However, despite the numerous positive contributions technology has introduced, there are a host of other negative elements that accompany technological advancement. Information technology presents challenges in areas of privacy. As the sharing of information becomes more widespread, privacy issues are constantly violated. This has prompted governments to consider developing policies that protect the citizens against aspects of technology that violate privacy for both individuals and cooperates.
In developed countries, focus now is on utilizing technology for research and technology with the aim of introducing even better solutions facing the world. In the developing world, though, most policies are aimed at encouraging penetration of technology in order to benefit larger populations than is currently the case. This assertion can be supported by the proportion of expenditure on research and development in developed countries such as the US go towards ensuring the most modern technologies are used. Experts estimate this proportion to be about 40% of the total expenditure on research and development.
Again technology introduces challenges in social settings. The internet enables ready access to pornography and other social vices. In this respect, governments in some countries such as China have moved in to develop policies that guide internet usage by introducing restrictions on some internet sites.

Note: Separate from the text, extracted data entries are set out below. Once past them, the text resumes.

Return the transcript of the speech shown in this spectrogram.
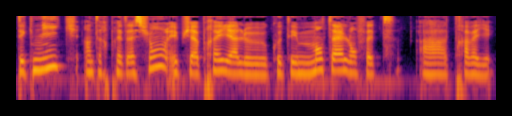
technique, interprétation, et puis après il y a le côté mental en fait à travailler.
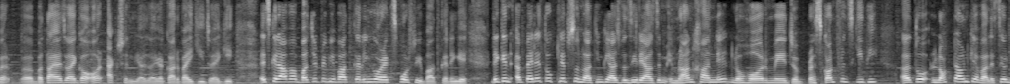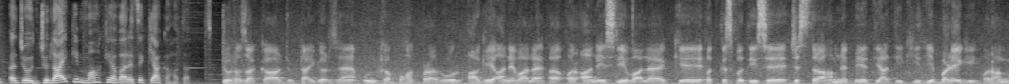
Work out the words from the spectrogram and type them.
पर बताया जाएगा और एक्शन लिया जाएगा कार्रवाई की जाएगी। इसके अलावा बजट पे भी बात करेंगे और एक्सपोर्ट्स भी बात करेंगे। लेकिन पहले तो क्लिप सुनवाती हूँ कि आज वज़ीर अजम इमरान खान ने लाहौर में जब प्रेस कॉन्फ्रेंस की थी तो लॉकडाउन के हवाले से जो जुलाई के माह के हवाले से क्या कहा था? जो रजाकार, जो टाइगर्स हैं, उनका बहुत बड़ा रोल आगे आने वाला है और आने इसलिए वाला है कि बदकस्मती से जिस तरह हमने बेहतियाती की, ये बढ़ेगी और हम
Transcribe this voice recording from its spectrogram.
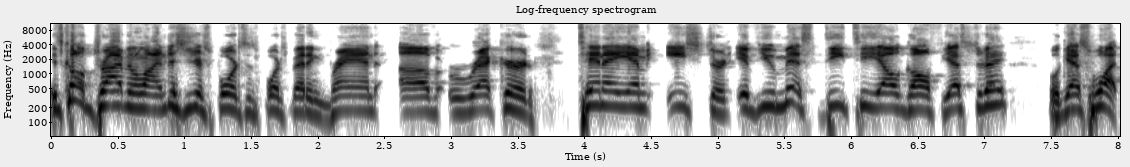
It's called Driving the Line. This is your sports and sports betting brand of record, 10 a.m. Eastern. If you missed DTL golf yesterday, well, guess what?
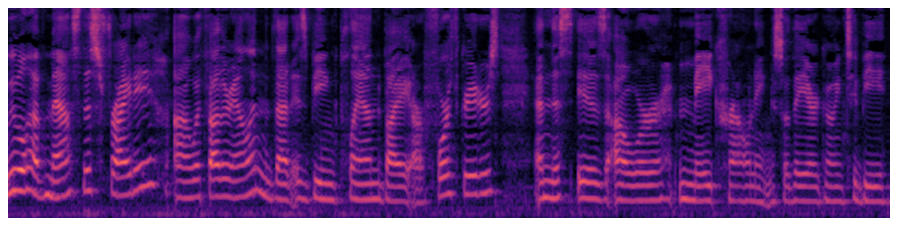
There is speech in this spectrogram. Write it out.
We will have Mass this Friday uh, with Father Allen. That is being planned by our fourth graders, and this is our May crowning. So they are going to be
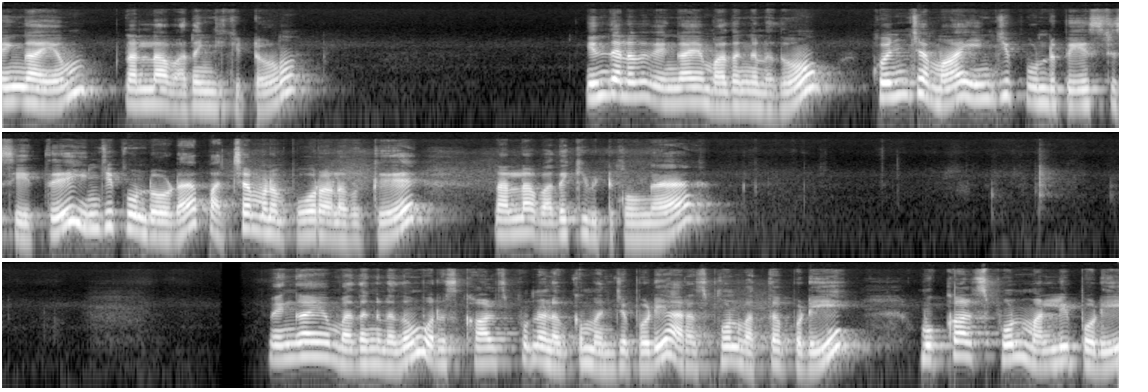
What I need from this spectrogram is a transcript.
வெங்காயம் நல்லா வதங்கிக்கிட்டோம். இந்தளவு வெங்காயம் வதங்கினதும் கொஞ்சமாக இஞ்சி பூண்டு பேஸ்ட்டு சேர்த்து இஞ்சி பூண்டோட பச்சை மணம் போகிற அளவுக்கு நல்லா வதக்கி விட்டுக்கோங்க. வெங்காயம் வதங்கினதும் ஒரு கால் ஸ்பூன் அளவுக்கு மஞ்சப்பொடி அரை ஸ்பூன் வத்தப்பொடி முக்கால் ஸ்பூன் மல்லிப்பொடி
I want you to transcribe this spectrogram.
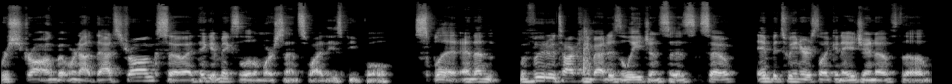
we're strong, but we're not that strong." So I think it makes a little more sense why these people split. And then with Voodoo talking about his allegiances, so in betweener is like an agent of the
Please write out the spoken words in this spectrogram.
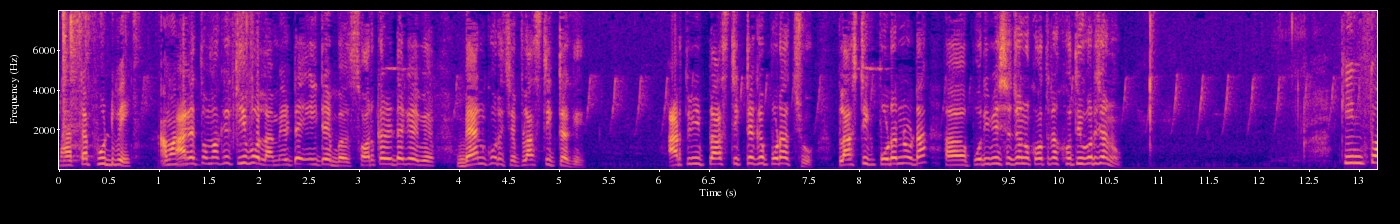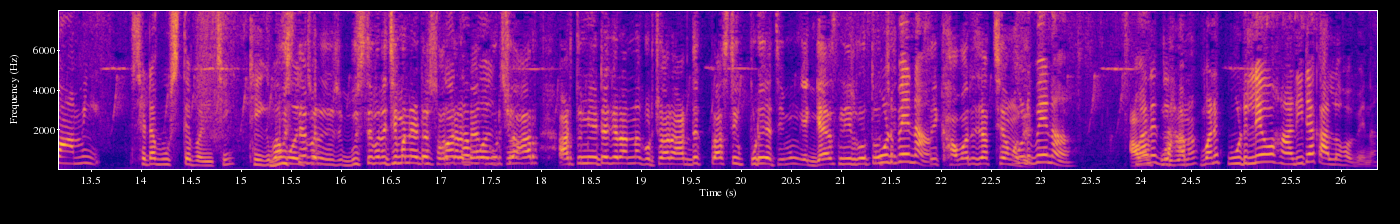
ভাতটা ফুটবে আমাকে আরে তোমাকে কি বললাম এটা এইটা সরকার এটাকে ব্যান করেছে প্লাস্টিকটাকে। আর তুমি প্লাস্টিকটাকে পোড়াচ্ছ প্লাস্টিক পোড়ানোটা পরিবেশের জন্য কতটা ক্ষতিকর জানো? কিন্তু আমি সেটা বুঝতে পেরেছি। ঠিক বুঝতে পেরেছি বুঝতে পেরেছি মানে এটা সরকার ব্যান করছে আর আর তুমি এটাকে রান্না করছ আর অর্ধেক প্লাস্টিক পুড়ে যাচ্ছে এবং গ্যাস নির্গত হচ্ছে, না। সেই খাবারে যাচ্ছে আমাদের। পুড়বে না। মানে মানে পুড়লেও হাঁড়িটা কালো হবে না।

As can be seen, governments have immense responsibilities towards developing policies to regulate competition as well as technology. The promotion of competitiveness in the market enhances the efficient utilization of resources as well as the more equitable distribution of resources across populations. This based on the fact that despite the need to adhere to capitalist ideals, some members of the society are more privileged than others, and this gives them an opportunity to dominate and thus exploit others.
Policies seek to correct this by introducing restrictions on the behavior of some commercial entities with the aim of providing a more level field for all. Technology, on the other hand, introduces immense benefits that require a boost in order to enhance uptake in society, promoting the development of relevant policies. On the other hand, technology also introduces negative elements that have to be curtailed by the government.
Chen, Y., 2006. E-Government Strategies in Developed and Developing Countries: An Implementation Framework and Case Study. Journal of Global Information Management, Vol14 (1). [Online] Web.
David H., 2000. The Reasons and Rationale for Government & Policy. [Online]. Web.
Ferrant, D., 2003. Closing the gap in education and technology. [Online]. Web.
Minniti, M., 2010. The role of government policy on entrepreneurial activity: productive, unproductive, or destructive? [Online]. Web.
Pasandaran E., Gultom, B., Sri Adiningsih, J., Apsari, H. and Rochayati, S., 2003. Government policy support for technology promotion and adoption: a case study of urea tablet technology in Indonesia. Nutrient Cycling in Agroecosystems. Vol. 53(1).